[TASK OBJECTIVE]: Print the lines from the one containing "I need text" through the end of the listing below, exactly as written. Any pictures stay out.

[PROVIDED ENTRIES]:
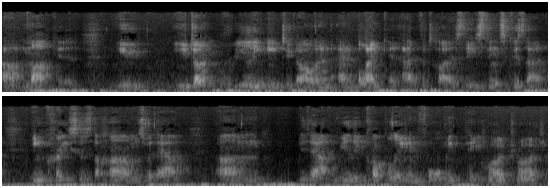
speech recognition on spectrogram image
uh, market, you you don't really need to go and, and blanket advertise these things because that increases the harms without um, without really properly informing people. Quite right,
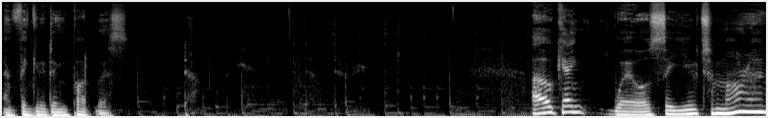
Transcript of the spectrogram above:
and thinking of doing Podmas, Okay, we'll see you tomorrow.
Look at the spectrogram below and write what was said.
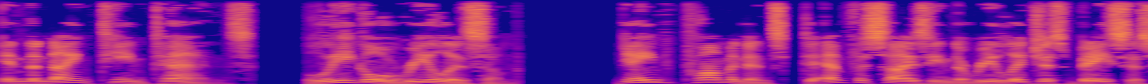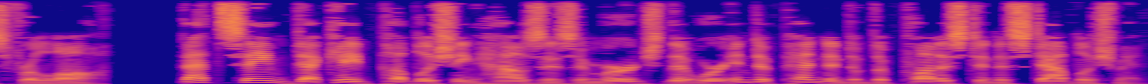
In the 1910s, legal realism gained prominence, de-emphasizing the religious basis for law. That same decade publishing houses emerged that were independent of the Protestant establishment.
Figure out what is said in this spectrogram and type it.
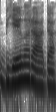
Bijela rada.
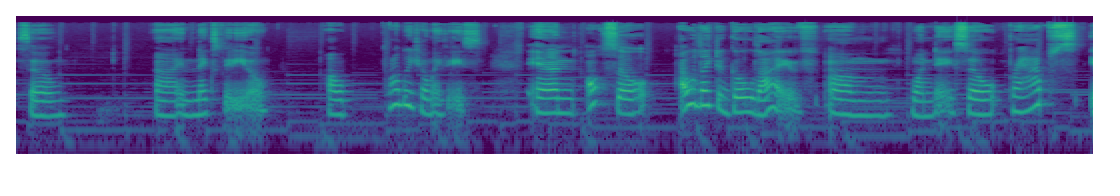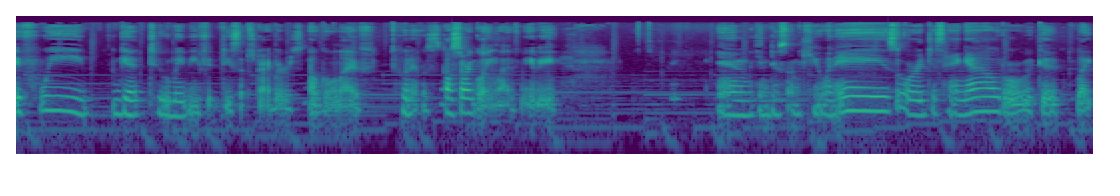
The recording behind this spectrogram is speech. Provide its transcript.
So, uh, in the next video, I'll probably show my face. And also, I would like to go live um, one day. So perhaps if we get to maybe 50 subscribers, I'll go live. Who knows? I'll start going live maybe. And we can do some Q&As or just hang out or we could like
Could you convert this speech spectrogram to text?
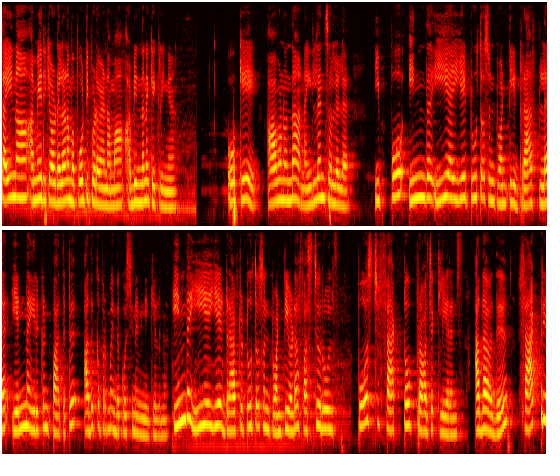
சைனா அமெரிக்காவோடலாம் நம்ம போட்டி போட வேணாமா? அப்படின்னு தானே கேட்குறீங்க ஓகே ஆவணம் தான். நான் இல்லைன்னு சொல்லலை. இப்போது இந்த இஐஏ டூ தௌசண்ட் டுவெண்ட்டி டிராஃப்டில் என்ன இருக்குன்னு பார்த்துட்டு அதுக்கப்புறமா இந்த கொஸ்டினை நீங்கள் கேளுங்க. இந்த இஐஏ டிராஃப்ட் டூ தௌசண்ட் டுவெண்ட்டியோட first rules post facto project clearance அதாவது ஃபேக்ட்ரி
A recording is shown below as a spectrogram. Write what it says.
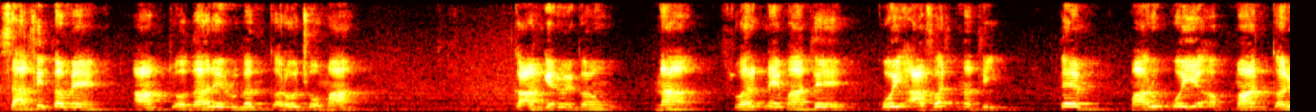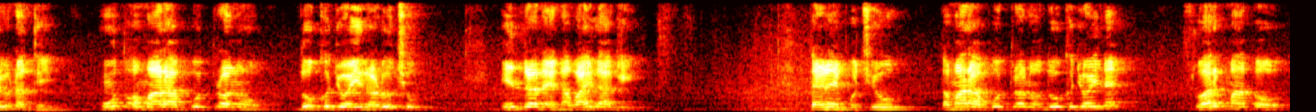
સાથી તમે આમ ચોધારે રુદન કરો છો, માં? કામગેનુએ કહ્યું, ના, સ્વર્ગને માથે કોઈ આફત નથી. તેમ મારું કોઈએ અપમાન કર્યું નથી. હું તો મારા પુત્રનું દુઃખ જોઈ રડું છું. ઇન્દ્રને નવાઈ લાગી. તેણે પૂછ્યું, તમારા પુત્રનું દુઃખ જોઈને? સ્વર્ગમાં તો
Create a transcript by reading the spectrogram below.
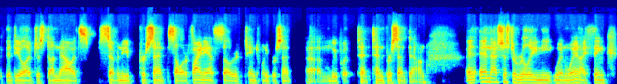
Like the deal I've just done now, it's 70% seller finance, seller retain 20%. Um, we put 10, percent down. And, and that's just a really neat win-win. I think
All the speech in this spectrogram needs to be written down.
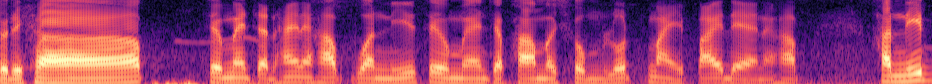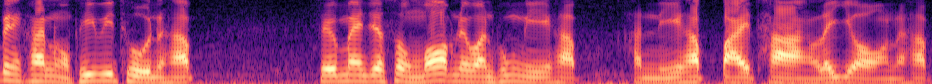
สวัสดีครับเซลแมนจัดให้นะครับ วันนี้เซลแมนจะพามาชมรถใหม่ป้ายแดงนะครับ คันนี้เป็นคันของพี่วิทูลนะครับ เซลแมนจะส่งมอบในวันพรุ่งนี้ครับ คันนี้ครับปลายทางระยองนะครับ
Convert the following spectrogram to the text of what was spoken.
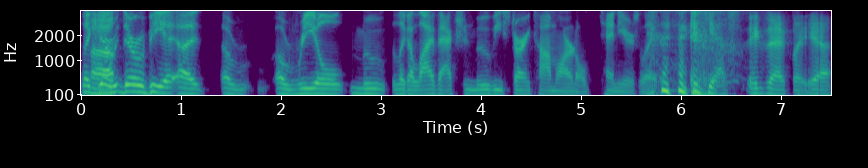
Like Uh, there, there would be a, a a real move, like a live action movie starring Tom Arnold ten years later. yes. Exactly. Yeah.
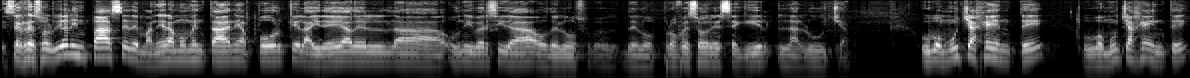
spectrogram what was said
Se resolvió el impasse de manera momentánea porque la idea de la universidad o de los, de los profesores es seguir la lucha. Hubo mucha gente, hubo mucha gente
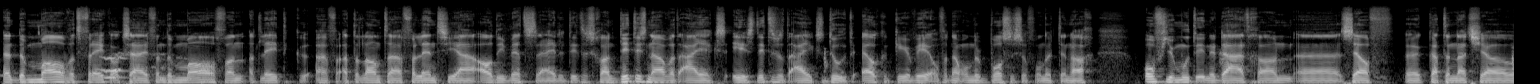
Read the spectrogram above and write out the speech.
eh, de mal, wat Freek ook zei, van de mal van Atletico, eh, Atalanta, Valencia, al die wedstrijden. Dit is gewoon, dit is nou wat Ajax is. Dit is wat Ajax doet, elke keer weer. Of het nou onder Bos is of onder Ten Hag. Of je moet inderdaad gewoon eh, zelf eh Catenaccio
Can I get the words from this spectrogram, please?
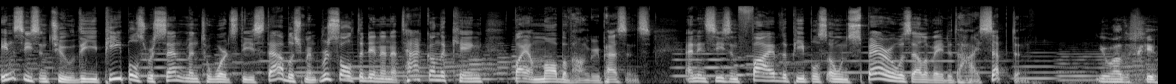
In season 2, the people's resentment towards the establishment resulted in an attack on the king by a mob of hungry peasants. And in season 5, the people's own sparrow was elevated to High Septon. You are the few.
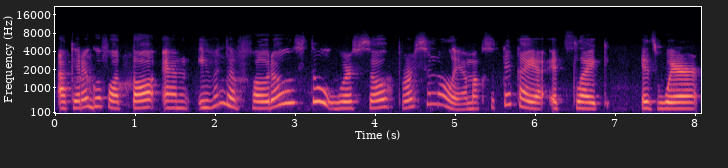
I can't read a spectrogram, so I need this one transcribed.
Akhirnya gue foto and even the photos tuh were so personal ya. Maksudnya kayak it's like it's where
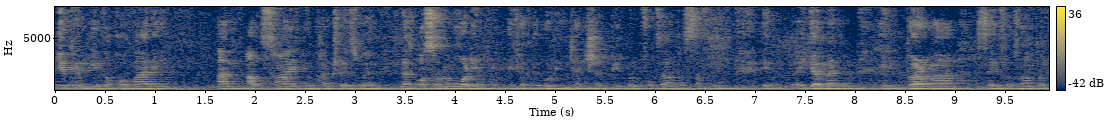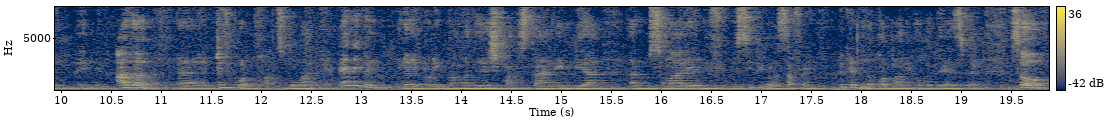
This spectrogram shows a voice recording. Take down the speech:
you can give the qurbani um, outside your country as well. That's also rewarding if you have the good intention. People, for example, suffering in uh, Yemen, in Burma, say, for example, in, in, in other uh, difficult parts of the world, and even, you know, including Bangladesh, Pakistan, India, um, Somalia, we, we see people are suffering, we can do the qurbani over there as well. So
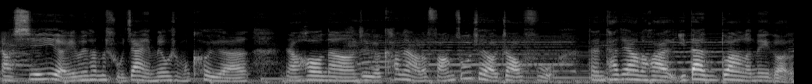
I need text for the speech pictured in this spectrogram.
要歇业，因为他们暑假也没有什么客源。然后呢，这个康奈尔的房租却要照付。但他这样的话，一旦断了那个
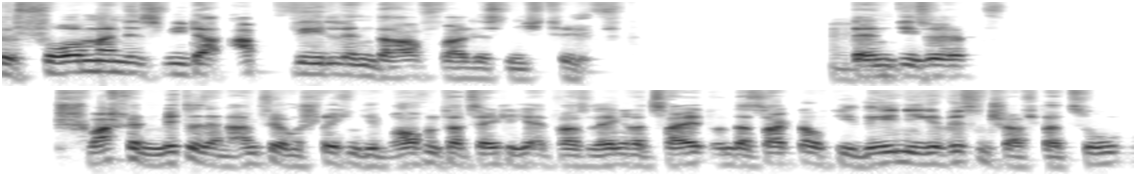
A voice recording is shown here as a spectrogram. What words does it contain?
bevor man es wieder abwählen darf, weil es nicht hilft. Mhm. Denn diese schwachen Mittel, in Anführungsstrichen, die brauchen tatsächlich etwas längere Zeit. Und das sagt auch die wenige Wissenschaft dazu,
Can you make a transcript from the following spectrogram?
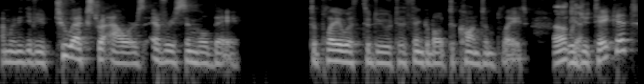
I'm going to give you two extra hours every single day to play with, to do, to think about, to contemplate. Okay. Would you take it?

[EXERCISE RESULT]:
I need text for the speech pictured in this spectrogram.
要歇业，因为他们暑假也没有什么客源。然后呢，这个康奈尔的房租却要照付。但他这样的话，一旦断了那个
A voice recording is shown here as a spectrogram. What words does it contain?
bevor man es wieder abwählen darf, weil es nicht hilft. Mhm. Denn diese schwachen Mittel, in Anführungsstrichen, die brauchen tatsächlich etwas längere Zeit. Und das sagt auch die wenige Wissenschaft dazu,
Can you make a transcript from the following spectrogram?
I'm going to give you two extra hours every single day to play with, to do, to think about, to contemplate. Okay. Would you take it?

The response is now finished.